How to Make Pomegranate Juice for Skincare

During the holidays, like many of us, I start to really stray from a healthy diet. For most of the year, I reserve my chips-and-cheese binges for when I get my period, and easily revert back to a diet that consists of more homemade pomegranate juice, steamed vegetables, and morning oatmeal. For the past month, I've been in the throes of holiday binge eating and I've convinced myself that the amount of red wine I'm tossing back at holiday parties is only to counteract the unhealthy treats with antioxidants. In reality, the amount of red wine is just giving me bad judgment calls when I reach for my fifth helping of deviled eggs. Well, my face has said (via breakouts and dry spots) that it needs this unhealthy eating resolved immediately. So, after snacking on pomegranates, a tasty super food that is loaded with vitamins and nutrients, I realized I owed it to my face to start use pomegranate in my DIY skincare regimen as well.

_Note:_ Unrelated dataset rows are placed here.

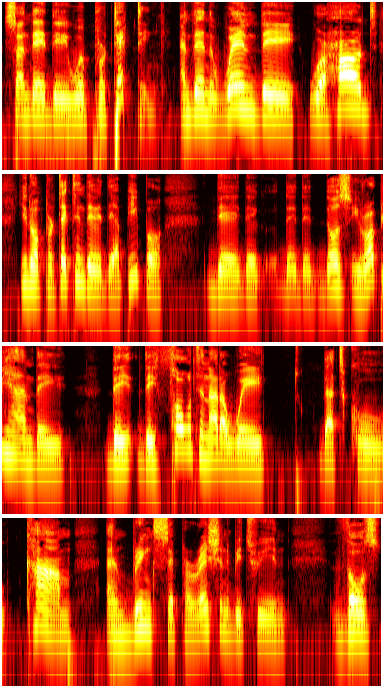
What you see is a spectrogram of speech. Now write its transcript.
So and they, they were protecting. And then when they were hard, you know, protecting the, their people, the, the, the, the, those European they they they thought another way that could come and bring separation between those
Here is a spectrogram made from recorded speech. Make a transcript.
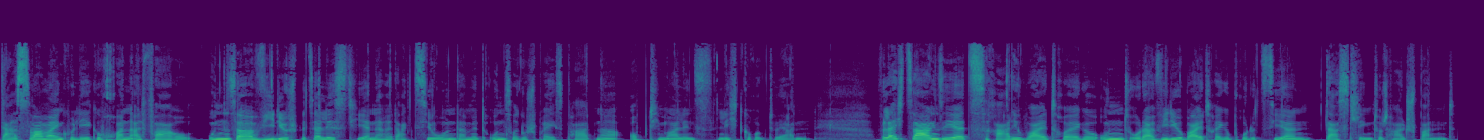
Das war mein Kollege Juan Alfaro, unser Videospezialist hier in der Redaktion, damit unsere Gesprächspartner optimal ins Licht gerückt werden. Vielleicht sagen Sie jetzt Radiobeiträge und oder Videobeiträge produzieren. Das klingt total spannend.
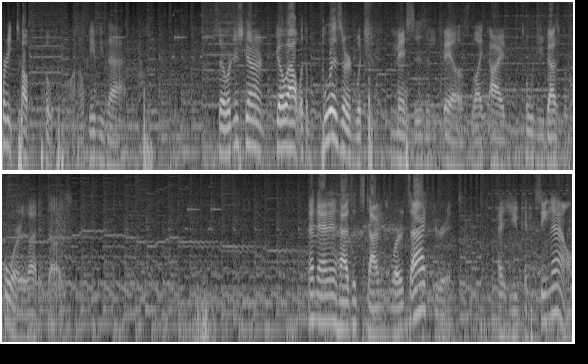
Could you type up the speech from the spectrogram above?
Pretty tough Pokemon, I'll give you that. So we're just gonna go out with a Blizzard, which misses and fails, like I told you guys before that it does. And then it has its times where it's accurate, as you can see now.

The main reason my pimples stayed around a few days longer after my recent breakout was because I was lazily taking my makeup off with JUST olive oil (something oily babes should never do — always cut the oil with a highly astringent product) and then piling more makeup on for my next holiday party where I knew I would be all about selfies and photo bombs. Honestly, I'm pretty sure my face thought I liked it BETTER with pimples, judging by the way I was treating it.

Now that the parties are over, I'm able to shed some mineral powder and get back in the habit of washing my face correctly. I'm all about pomegranates that will help me go makeup free and give my skin a much needed break.

According to several sources like Eating Well's website, pomegranates have three times as many antioxidants as green tea. Antioxidants work wonders for all skin types because they actually counteract free radicals which can cause outbreaks and other annoying skin conditions. Poms, as pomegranates are affectionately known, are great for acne-prone skin and of course, you can reap even more benefits if you apply the juice topically in addition to sipping on some with lunch. The little seeds of pomegranates are packed with anti-microbial, anti-aging, and anti-inflammatory properties that can also alleviate hyperpigmentation, age spots, and acne scaring. This isn't exactly breaking news though: Poms have been used in medicine and food for centuries by ancient Egyptians and other cultures.

Pom juice and pomegranate oil can be pricy, so the cheapest and fastest way I've found is to make your own for the perfect hair rinse, acne astringent, and body scrub. Here's how!

Step 1: Slice Your Pomegranate

Pomegranates are crazy-looking inside — beautiful, but crazy. Make half inch slices of your pomegranate with the skin. This will make it easier to extract the seeds that hold all the delicious juice and nutrients.

Step 2: Remove the Seeds Into a Strainer

Remove the seeds from each slice of pom into a small coriander. Make sure your strainer is over a bowl or cup so you can catch the juices that will inevitably be released when your tossing the smalls seeds into the strainer. You'll also want be avoiding annoying red stains all over your counter-top.

Step 3: Extract Juice from the Seeds

Sure, you can throw your juice in a juicer if you are just drinking your pom juice, but I prefer the manual method of extracting the seeds with a muddler or mallet because you don't have to deal with the pulp. Carefully apply pressure to your tool on top of the pom seeds and squeeze the juice into the cup. I recommend using half of the pomegranate first and then the next to make sure you get the juice from each of the seeds.

Step 4: Store Your Pomegranate Juice

I put a smidge of vodka (about a teaspoon) into my juice as a natural preservative and store in my refrigerator. A whole pomegranate should keep for at least five days without preservatives in a tightly sealed jar for future use.

Now that you've made some homemade, natural pomegranate juice, you're ready to up our skin and hair game for ultimate perfection. Here are just a few ways you can use your pomegranate juice for all natural beauty.

1. Pomegranate Hair Rinse

A 15 minutes hair rinse can give you some serious vitamins and nutrients, plus add a hint of color. Pomegranates have tannins which are known to have a temporary dying effect, so it's perfect for putting some extra dimension into auburn, red hair, or dark brown strands.

2. Pomegranate Acne Control Astringent

Use a teaspoon of freshly squeezed lemon juice, a teaspoon of witch hazel, and two tablespoons of pomegranate juice for a powerful astringent that will leave your skin feeling refreshed, not dried out. This is perfect for treating inflammation of pimples and of course, toning your skin at the same time.

3. Pomegranate Facial

A gentle exfoliate with pomegranate juice is the ultimate spa treatment for your face. Use your pomegranate juice and add brown sugar to form a scrub and massage onto make-up free skin. Leave your mask on for about five minutes and rinse with lukewarm water. Add a teaspoon of raw honey for extra moisture if your skin is especially flaky this season.

Image: Institute for the Study of the Ancient World, Vinu Cyrus, Shai Barzilay/Flickr; Giphy; Kristin Collins Jackson